Stewart Wingate, CEO, Gatwick stated: “It is bitterly disappointing news for our impacted passengers and airlines that Portugal is to be added to the “amber” list from next week while no further destinations are being opened up for “green” travel. While it is in all of our interests to ensure that we only take forward steps out of the pandemic, we hope that the rest of Europe follows the UK’s speed of public vaccination so that safe and easy travel to and from the UK becomes a reality quickly, particularly as travel between mainland European countries is opening up already.

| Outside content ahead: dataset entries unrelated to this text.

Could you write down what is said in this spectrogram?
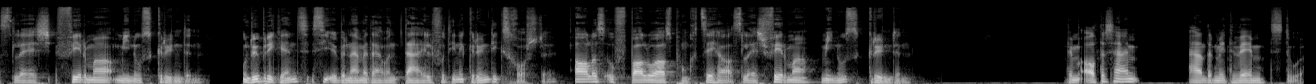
slash firma-gründen. Und übrigens, sie übernehmen auch einen Teil von deinen Gründungskosten. Alles auf baluas.ch slash firma-gründen. Beim Altersheim haben wir mit wem zu tun?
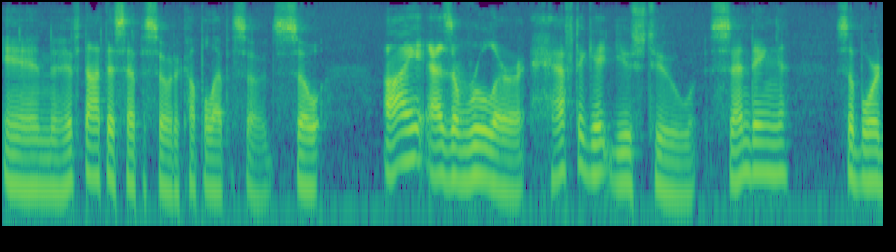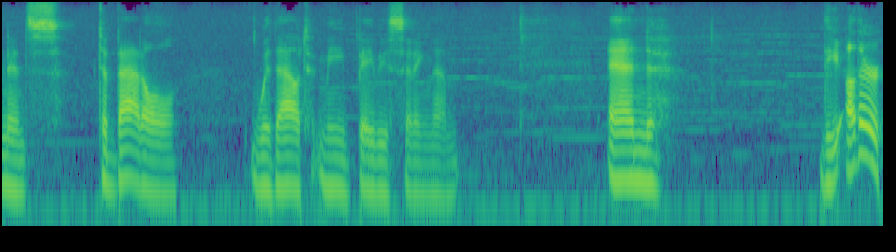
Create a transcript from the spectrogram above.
in, if not this episode, a couple episodes. So I, as a ruler, have to get used to sending subordinates to battle without me babysitting them. And the other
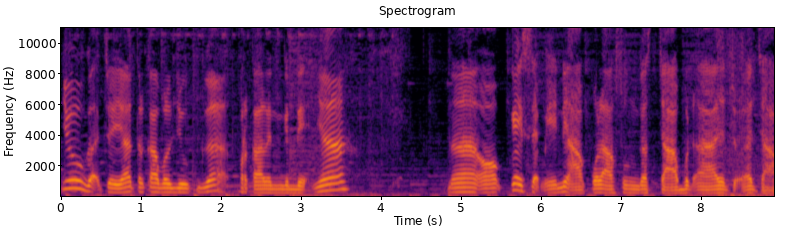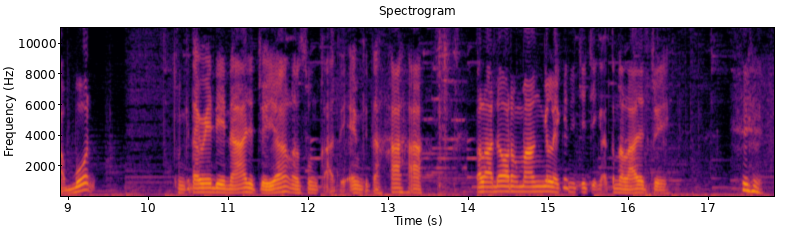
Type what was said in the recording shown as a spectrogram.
juga cok ya terkabul juga. Perkalian gedenya. Nah oke siap. Ini aku langsung gas cabut aja cok ya cabut. Langsung kita WD aja cok ya. Langsung ke ATM kita. Haha. Kalau ada orang manggil ya kan cici gak kenal aja cok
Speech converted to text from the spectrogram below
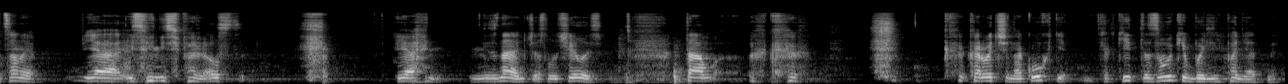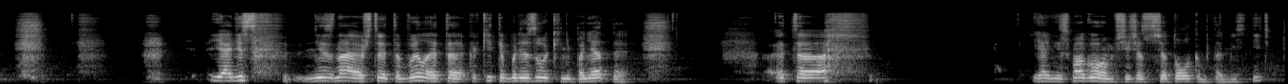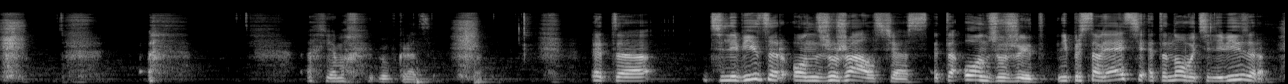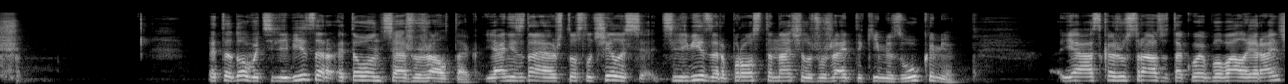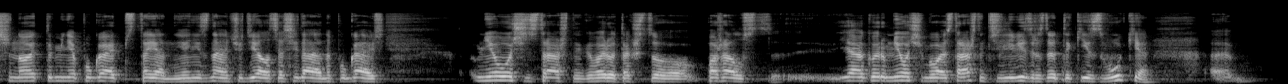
Пацаны, я, извините, пожалуйста. Я не знаю, что случилось. Там, короче, на кухне какие-то звуки были непонятные. Я не, не знаю, что это было. Это какие-то были звуки непонятные. Это... Я не смогу вам сейчас все толком объяснить. Я могу вкратце. Это телевизор, он жужжал сейчас. Это он жужжит. Не представляете, это новый телевизор. Это новый телевизор, это он сейчас жужжал так. Я не знаю, что случилось. Телевизор просто начал жужжать такими звуками. Я скажу сразу, такое бывало и раньше, но это меня пугает постоянно. Я не знаю, что делать, я всегда напугаюсь. Мне очень страшно, я говорю, так что, пожалуйста, я говорю, мне очень бывает страшно, телевизор издает такие звуки. Э,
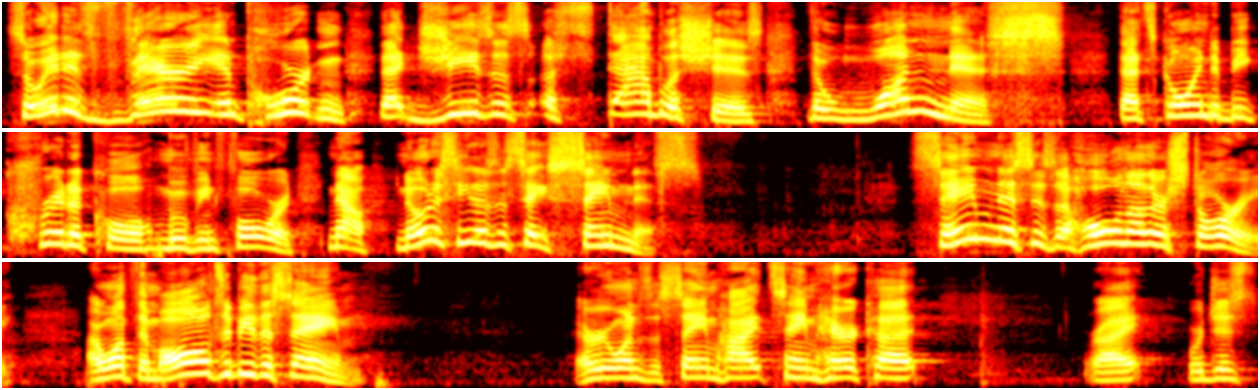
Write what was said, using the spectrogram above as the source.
So it is very important that jesus establishes the oneness that's going to be critical moving forward. Now notice he doesn't say sameness. Sameness is a whole other story. I want them all to be the same. Everyone's the same height, same haircut, right? We're just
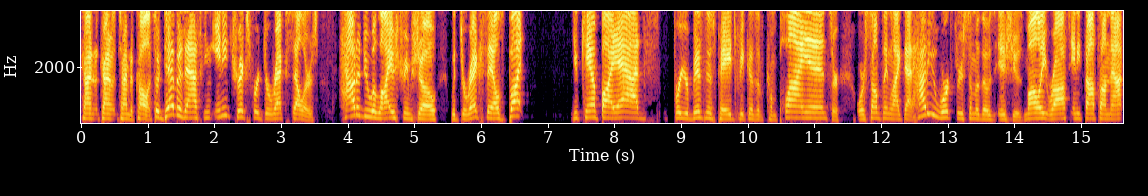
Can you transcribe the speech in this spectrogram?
kind of kind of time to call it. So Deb is asking any tricks for direct sellers, how to do a live stream show with direct sales, but you can't buy ads for your business page because of compliance or or something like that. How do you work through some of those issues? Molly, Ross, any thoughts on that?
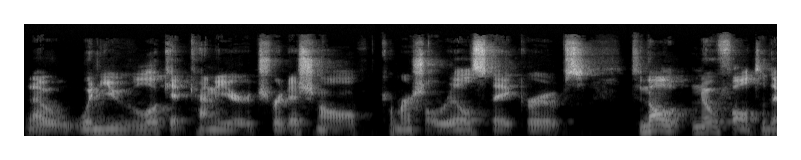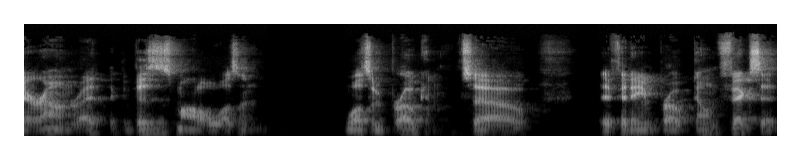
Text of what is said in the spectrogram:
you know when you look at kind of your traditional commercial real estate groups to no no fault of their own right? The business model wasn't wasn't broken. So if it ain't broke don't fix it.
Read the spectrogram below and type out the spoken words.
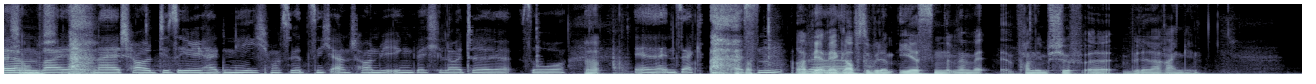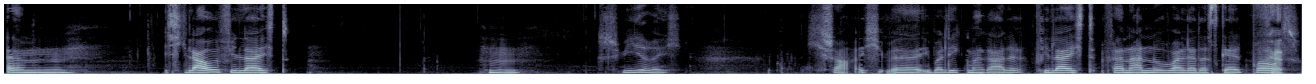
Ähm, weil, naja, ich schaue die Serie halt nie. Ich muss jetzt nicht anschauen, wie irgendwelche Leute so Ja. äh, Insekten essen. Aber wer, wer glaubst du würde am ehesten wenn wir, von dem Schiff äh, würde da reingehen? Ähm, ich glaube vielleicht. Hm. Schwierig. Ich schau, ich äh, überlege mal gerade. Vielleicht Fernando, weil er das Geld braucht.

As the UK remains focussed on its final easing out of lockdown at the end of June, we remain optimistic that Summer holidays abroad will be a reality for the many people desperate to reunite with friends and family or enjoy a well-earned break.”
Mark Simpson, equity analyst at Goodbody commented: “The UK Government’s decision to shorten its travel destination green list saw a sharp decline in share prices as the market will need to adjust down forecasts for this year and raise cash needs for the industry. The universally negative response is not surprising given the downgrading of Portugal from green to amber after only three weeks, with the country the only real summer holiday destination previously on the green list.
“This ‘stop, go, stop’ decision making by the UK Government makes scheduling future capacity almost impossible for airlines, with all the cost implications this have in terms of readying aircraft and staff for deployment and then having to stand them down again. Further, it will undermine customers’ confidence in making bookings given the uncertainty that the status of any destination could change when they are abroad. As a result, we would expect the booking window to tighten again as a result of the decision made to change Portugal’s status to amber.
“Potentially we might see a further round of funding made available, such as the CCFF scheme accessed last year, although the industry would prefer the loosening of travel restrictions as the answer to this concern.
“Overall, progress to recovery was never going to be a straight line, with the Delta variant proving to be a concern that is currently looking to be delaying a wider lowering of barriers by some three to four weeks. This is why a number of airlines were cautioning the market that losses this year may be bigger than consensus indicated at the time of their recent results.”